### Provided data

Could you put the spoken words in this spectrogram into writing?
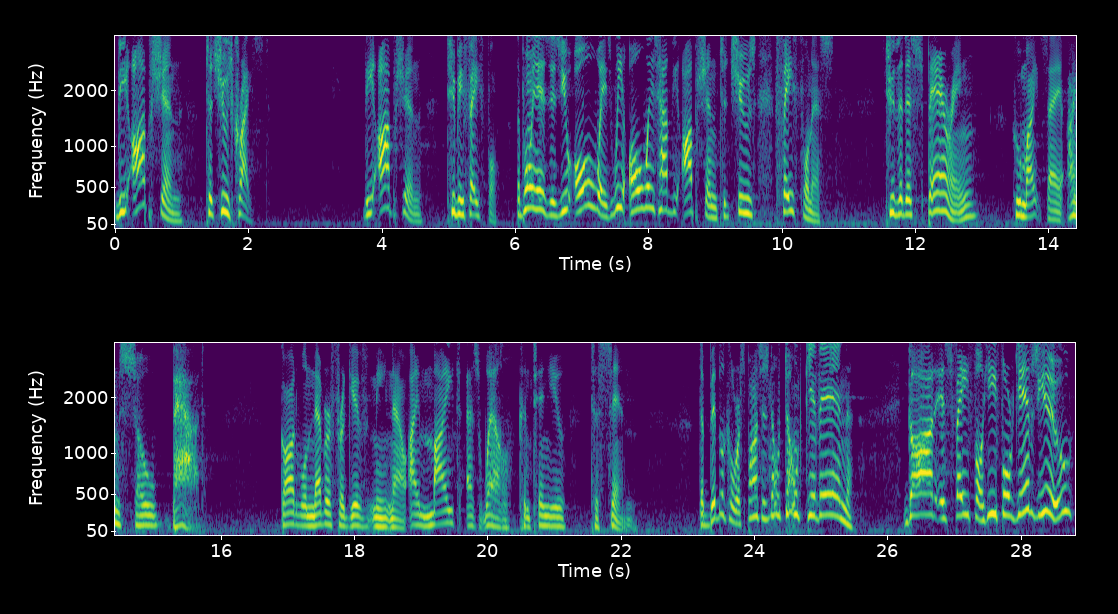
the option to choose Christ. The option to be faithful. The point is, is you always, we always have the option to choose faithfulness to the despairing who might say, I'm so bad. God will never forgive me now. I might as well continue to sin. The biblical response is no, don't give in. God is faithful. He forgives you.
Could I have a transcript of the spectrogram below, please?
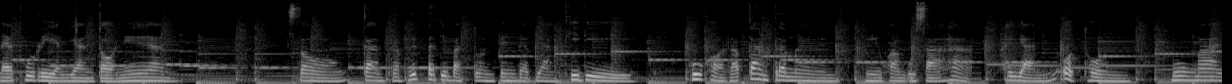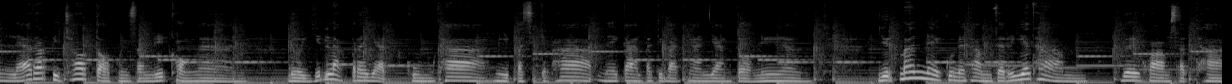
และผู้เรียนอย่างต่อเนื่อง 2. การประพฤติปฏิบัติตนเป็นแบบอย่างที่ดี ผู้ขอรับการประเมิน มีความอุตสาหะ ขยัน อดทน มุ่งมั่นและรับผิดชอบต่อผลสำฤทธิ์ของงาน โดยยึดหลักประหยัดคุ้มค่า มีประสิทธิภาพในการปฏิบัติงานอย่างต่อเนื่อง ยึดมั่นในคุณธรรมจริยธรรม ด้วยความศรัทธา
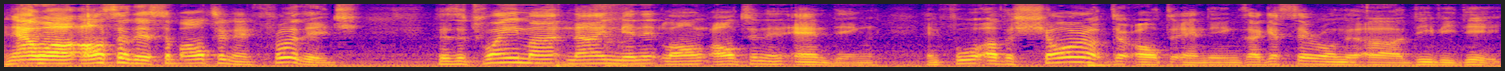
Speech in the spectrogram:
Now, uh, also, there's some alternate footage. There's a 29 minute long alternate ending and four other shorter alternate endings. I guess they're on the uh, DVD.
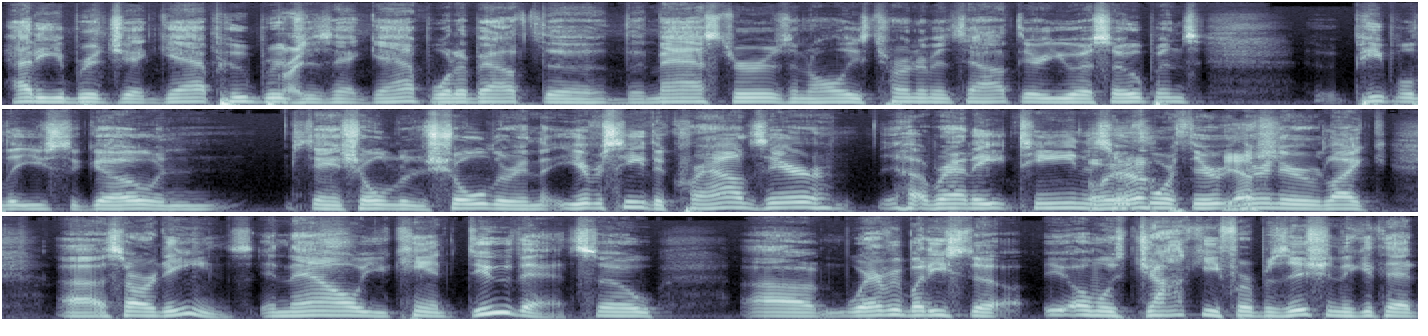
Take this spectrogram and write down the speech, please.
How do you bridge that gap? Who bridges right. that gap? What about the the Masters and all these tournaments out there, U.S. Opens? People that used to go and stand shoulder to shoulder, and you ever see the crowds there around 18 and oh, so yeah. forth? They're yes. they're in there like uh, sardines, and now you can't do that. So. Uh, where everybody used to almost jockey for a position to get that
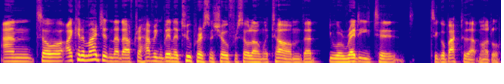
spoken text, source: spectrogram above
And so I can imagine that after having been a two person show for so long with Tom, that you were ready to to go back to that model.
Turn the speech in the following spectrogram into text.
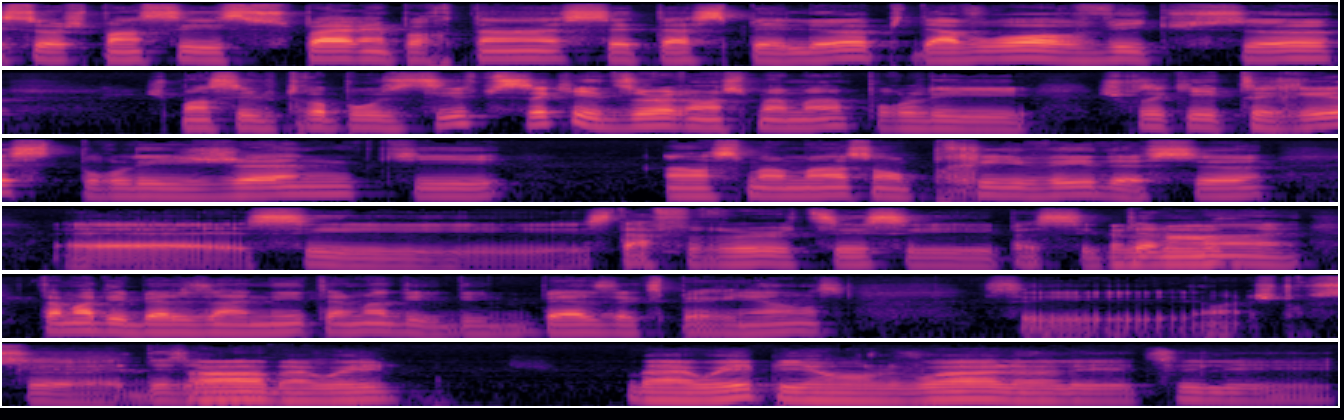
ça. Je pense que c'est super important cet aspect-là. Puis d'avoir vécu ça, je pense que c'est ultra positif. Puis c'est ça qui est dur en ce moment pour les. Je que ça est triste pour les jeunes qui, en ce moment, sont privés de ça. Euh, c'est affreux, tu sais, parce que c'est tellement, tellement des belles années, tellement des, belles expériences. C'est, je trouve ça désolé. Ah, ben oui. Ben oui, puis on le voit, là, les, les,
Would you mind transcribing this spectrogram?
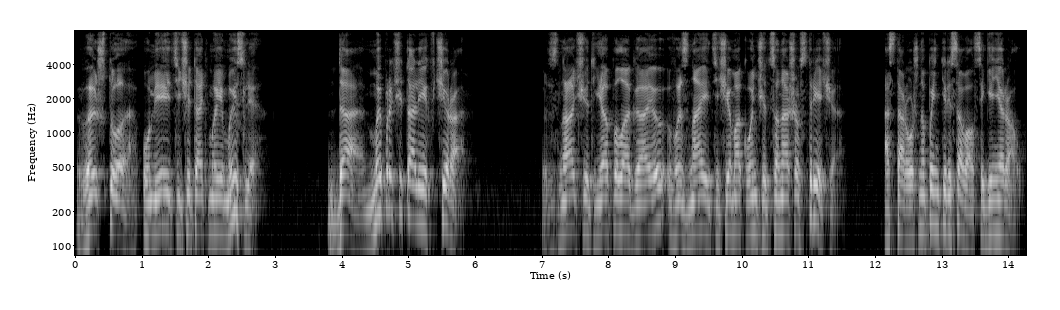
«Вы что, умеете читать мои мысли?» «Да, мы прочитали их вчера». «Значит, я полагаю, вы знаете, чем окончится наша встреча?» Осторожно поинтересовался генерал.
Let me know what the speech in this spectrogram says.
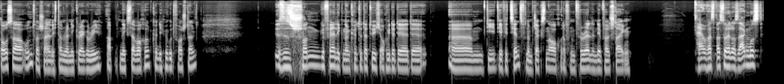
Bosa und wahrscheinlich dann Randy Gregory ab nächster Woche, könnte ich mir gut vorstellen. Es ist schon gefährlich und dann könnte natürlich auch wieder der, der, ähm, die, die Effizienz von einem Jackson auch oder von einem Pharrell in dem Fall steigen. Ja, was, was du halt auch sagen musst,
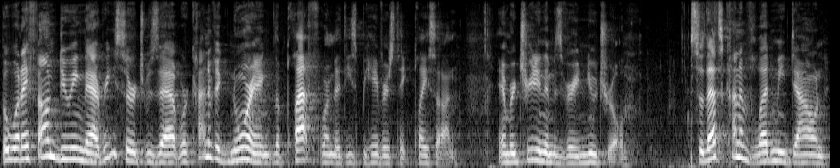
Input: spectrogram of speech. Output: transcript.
But what I found doing that research was that we're kind of ignoring the platform that these behaviors take place on, and we're treating them as very neutral. So that's kind of led me down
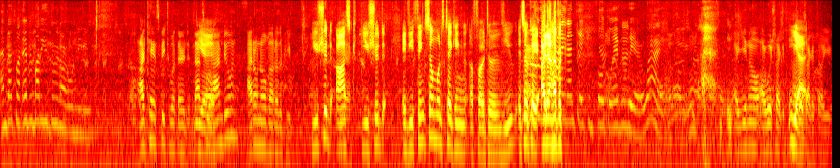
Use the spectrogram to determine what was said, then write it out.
And that's what everybody is doing on news. I can't speak to what they're. That's yeah. what I'm doing. I don't know about other people. You should ask. Yeah. You should, if you think someone's taking a photo of you, it's okay. I don't have a. taking photo everywhere. Why? Uh, you know, I wish I could. I yeah. I could tell you.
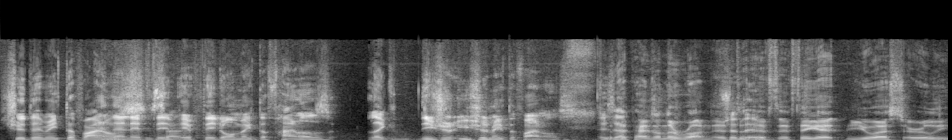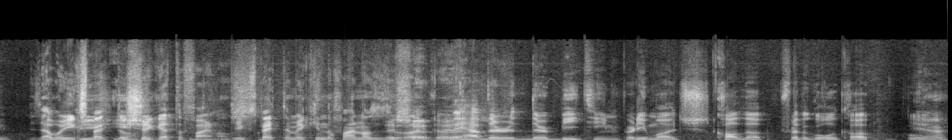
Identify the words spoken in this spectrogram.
Should they make the finals? and then if Is they that- if they don't make the finals, like you should you should make the finals. It that depends on the run. If, they? if, if they get U.S. early, is that what you you, expect? you though? should get the finals. Do you expect them making the finals? Is They it should, like yeah. They have their their B team pretty much called up for the Gold Cup. yeah.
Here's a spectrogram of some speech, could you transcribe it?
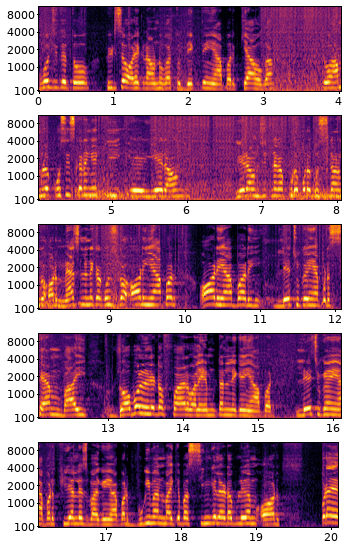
वो जीते तो फिर से और एक राउंड होगा। तो देखते हैं यहाँ पर क्या होगा। तो हम लोग कोशिश करेंगे कि ये, ये राउंड ये राउंड जीतने का पूरा पूरा कोशिश करेंगे और मैच लेने का कोशिश कर। और यहाँ पर और यहाँ पर ले चुके हैं यहाँ पर सैम भाई डबल रेट ऑफ़ फायर वाले एमटन लेके यहाँ पर ले चुके हैं यहाँ पर फियरलेस भाई के। यहाँ पर बुगीमैन भाई के पास सिंगल डब्ल्यू और बड़े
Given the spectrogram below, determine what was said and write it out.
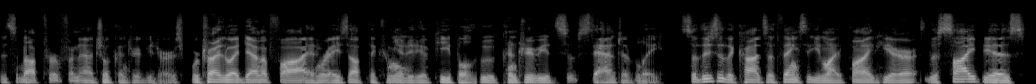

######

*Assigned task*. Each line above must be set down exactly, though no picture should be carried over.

*Task output*.
Could you put the spoken words in this spectrogram into writing?
the option to choose Christ. The option to be faithful. The point is, is you always, we always have the option to choose faithfulness to the despairing who might say, I'm so bad. God will never forgive me now. I might as well continue to sin. The biblical response is no, don't give in. God is faithful. He forgives you.
Could I have a transcript of the spectrogram below, please?
และผู้เรียนอย่างต่อเนื่อง 2. การประพฤติปฏิบัติตนเป็นแบบอย่างที่ดี ผู้ขอรับการประเมิน มีความอุตสาหะ ขยัน อดทน มุ่งมั่นและรับผิดชอบต่อผลสำฤทธิ์ของงาน โดยยึดหลักประหยัดคุ้มค่า มีประสิทธิภาพในการปฏิบัติงานอย่างต่อเนื่อง ยึดมั่นในคุณธรรมจริยธรรม ด้วยความศรัทธา
Speech in the spectrogram:
Now, uh, also, there's some alternate footage. There's a 29 minute long alternate ending and four other shorter alternate endings. I guess they're on the uh, DVD.
Take this spectrogram and write down the speech, please.
How do you bridge that gap? Who bridges right. that gap? What about the the Masters and all these tournaments out there, U.S. Opens? People that used to go and stand shoulder to shoulder, and you ever see the crowds there around 18 and oh, so yeah. forth? They're yes. they're in there like uh, sardines, and now you can't do that. So. Uh, where everybody used to almost jockey for a position to get that
spoken text, source: spectrogram above
And so I can imagine that after having been a two person show for so long with Tom, that you were ready to to go back to that model.
Turn the speech in the following spectrogram into text.
ça. Je pense que c'est super important cet aspect-là. Puis d'avoir vécu ça, je pense que c'est ultra positif. Puis c'est ça qui est dur en ce moment pour les. Je que ça est triste pour les jeunes qui, en ce moment, sont privés de ça. Euh, c'est affreux, tu sais, parce que c'est tellement, tellement des belles années, tellement des, belles expériences. C'est, je trouve ça désolé. Ah, ben oui. Ben oui, puis on le voit, là, les, les,
Would you mind transcribing this spectrogram?
«Вы что, умеете читать мои мысли?» «Да, мы прочитали их вчера». «Значит, я полагаю, вы знаете, чем окончится наша встреча?» Осторожно поинтересовался генерал.
Let me know what the speech in this spectrogram says.
Bosa und wahrscheinlich dann Randy Gregory ab nächster Woche, könnte ich mir gut vorstellen. Es ist schon gefährlich und dann könnte natürlich auch wieder der, der, ähm, die, die Effizienz von einem Jackson auch oder von einem Pharrell in dem Fall steigen. Ja, was, was du halt auch sagen musst,
Input: spectrogram of speech. Output: transcript.
But what I found doing that research was that we're kind of ignoring the platform that these behaviors take place on, and we're treating them as very neutral. So that's kind of led me down
Use the spectrogram to determine what was said, then write it out.
And that's what everybody is doing on news. I can't speak to what they're. That's yeah. what I'm doing. I don't know about other people. You should ask. Yeah. You should, if you think someone's taking a photo of you, it's okay. I don't have a. taking photo everywhere. Why? Uh, you know, I wish I could. I yeah. I could tell you.
Identify the words spoken in this spectrogram.
Should they make the finals? and then if Is they that- if they don't make the finals, like you should you should make the finals. It that depends on the run. If, they? if, if they get U.S. early, is that what you you, expect? you though? should get the finals. Do you expect them making the finals? Is They it should, like yeah. They have their their B team pretty much called up for the Gold Cup. yeah.
Here's a spectrogram of some speech, could you transcribe it?
वो जीते तो फिर से और एक राउंड होगा। तो देखते हैं यहाँ पर क्या होगा। तो हम लोग कोशिश करेंगे कि ये, ये राउंड ये राउंड जीतने का पूरा पूरा कोशिश करेंगे और मैच लेने का कोशिश कर। और यहाँ पर और यहाँ पर ले चुके हैं यहाँ पर सैम भाई डबल रेट ऑफ़ फायर वाले एमटन लेके यहाँ पर ले चुके हैं यहाँ पर फियरलेस भाई के। यहाँ पर बुगीमैन भाई के पास सिंगल डब्ल्यू और बड़े
Given the spectrogram below, determine what was said and write it out.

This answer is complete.